Wells' liability stance is slightly more cavalier than that of the city of Las Vegas Department of Leisure Services, whose risk management professionals decided the city could afford to assume the risk of using the facility for 3-D Dodgeball, but not SkyBall. Last year, Las Vegas Leisure Services contracted with Pratt to use SkyMania to add 3-D Dodgeball to its slate of 30 sports for Corporate Challenge, the state of Nevada's largest amateur sports tournament that attracts as many as 125 company teams each year.

Corporate Challenge companies - which are categorized into four divisions according to how many people they employ - pay one registration fee and have the choice of participating in whichever (or as many) sports as they'd like. This year, 64 teams signed up for 3-D Dodgeball. According to Corporate Challenge coordinator Andrea Anzalone, it's an event that participants eagerly anticipate. "Corporate Challenge runs for 10 weeks," she says. "But for months preceding the games, they go out there and start practicing on their own. There are 40-, 50- and 60-year-old people out there playing on these trampolines. It's awesome."

When Pratt first created the sport of SkyZone in 1997, he fully expected to entertain middle-aged business executives - but as spectators, not participants. Pratt has long since put the development of his "ultimate team sport of the future" on the back burner, and for good reason. In the two years since SkyMania was converted from a research and development center and opened to the public, it has drawn a diverse crowd of 200,000 visitors - from out-of-shape baby boomers to champion martial artists to physically disabled children. "We can't find anybody who doesn't benefit from it," he says. "Take an 8-year-old couch potato who hates exercising.
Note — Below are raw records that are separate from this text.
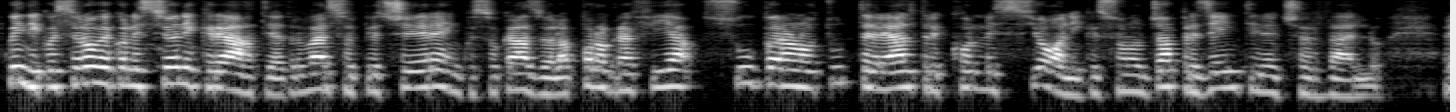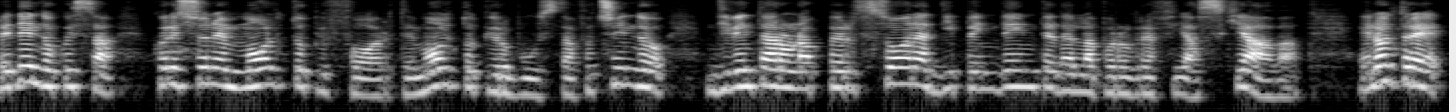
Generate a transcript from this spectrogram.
Quindi queste nuove connessioni create attraverso il piacere, in questo caso la pornografia, superano tutte le altre connessioni che sono già presenti nel cervello, rendendo questa connessione molto più forte, molto più robusta, facendo diventare una persona dipendente dalla pornografia, schiava. E inoltre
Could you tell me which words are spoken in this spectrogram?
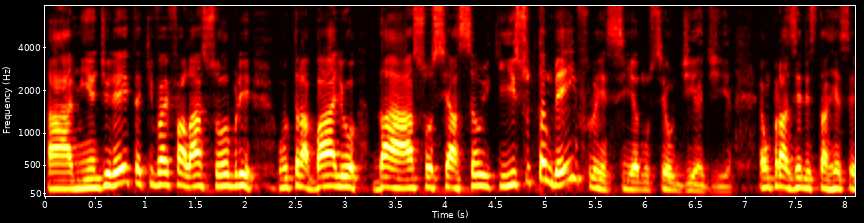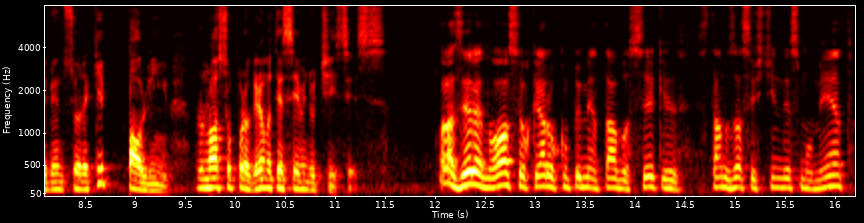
à minha direita, que vai falar sobre o trabalho da associação e que isso também influencia no seu dia a dia. É um prazer estar recebendo o senhor aqui, Paulinho para o nosso programa TCM Notícias. Prazer é nosso, eu quero cumprimentar você que está nos assistindo nesse momento,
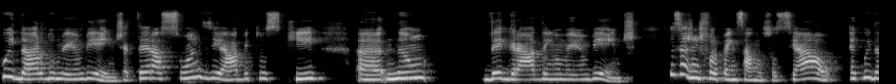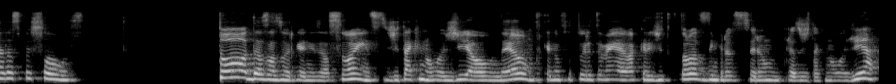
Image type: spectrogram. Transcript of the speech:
cuidar do meio ambiente, é ter ações e hábitos que uh, não degradem o meio ambiente. E se a gente for pensar no social, é cuidar das pessoas. Todas as organizações, de tecnologia ou não, porque no futuro também eu acredito que todas as empresas serão empresas de tecnologia,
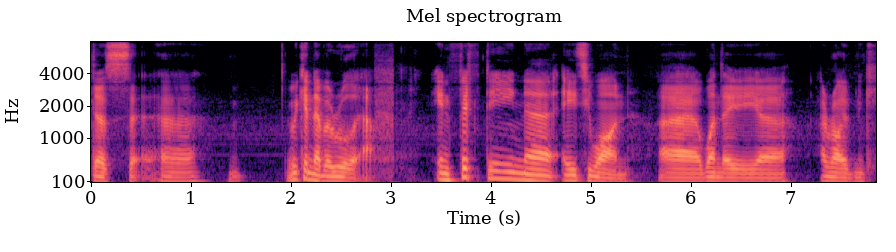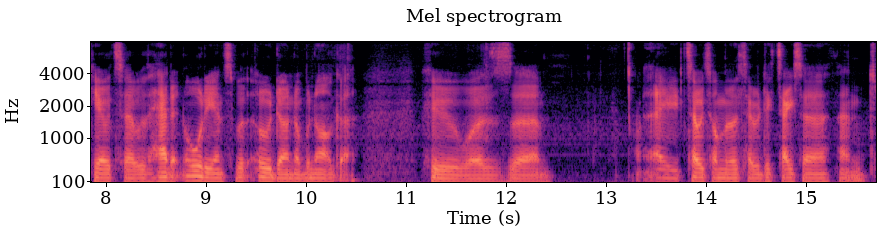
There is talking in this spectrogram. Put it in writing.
does uh, we can never rule it out. In 1581, uh, when they uh, arrived in Kyoto, they had an audience with Oda Nobunaga, who was um, a total military dictator and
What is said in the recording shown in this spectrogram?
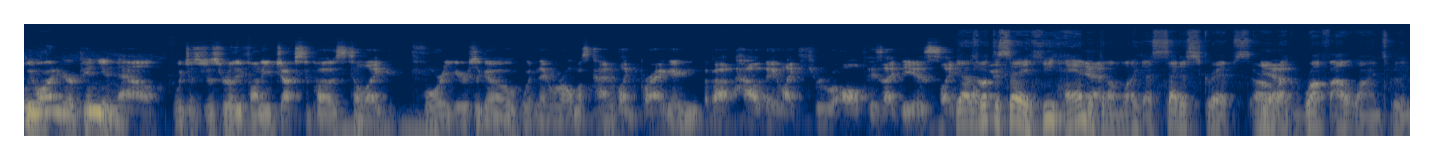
we want your opinion now, which is just really funny, juxtaposed to like four years ago when they were almost kind of like bragging about how they like threw all of his ideas. Like Yeah, I was about to say he handed Yeah. them like a set of scripts or Yeah. like rough outlines for the,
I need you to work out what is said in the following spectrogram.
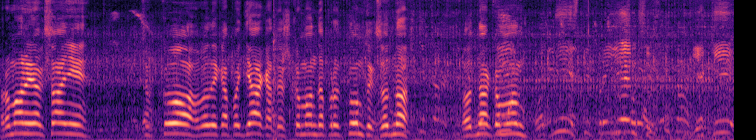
Роману і Оксані Чубко, велика подяка, це ж команда Продкомтекс, одна, одна команда, Одні з підприємців, які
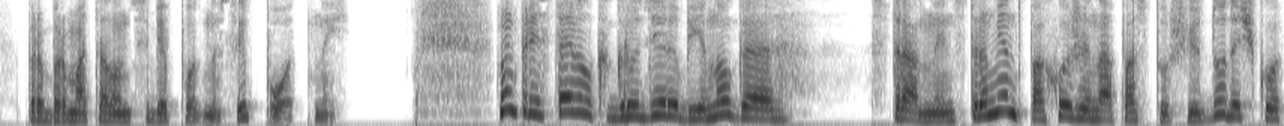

He can go up and simply play and have the time of his life - and get a great workout."

This summer, Pratt took the next step in his mission to whip Americans into shape by opening the second SkyMania in Chesterfield, Mo., just west of St. Louis. The 23,000-square-foot facility includes three party rooms, one of which opens to a large mezzanine overlooking a smaller playing field, and a second mezzanine that overlooks the main field. Rounding out the complex are men's and women's locker rooms, a concessions stand and a store selling SkyZone merchandise, including shoes that feature enhanced ankle support and treaded rubber soles made specifically for trampoline jumping.

UNLV's Wells will likely be among the first to demonstrate the shoes to the St. Louis locals. Pratt has recruited Wells to share his experiences with Skyball and 3-D Dodgeball with his Missouri-based campus recreation colleagues. Wells already knows the basic outline of his presentation. "These first two years, we've just about broken even. The overhead is very minimal for us because we basically go over to their venue and use their equipment," he says. "Plus, we're giving kids an opportunity to try something new."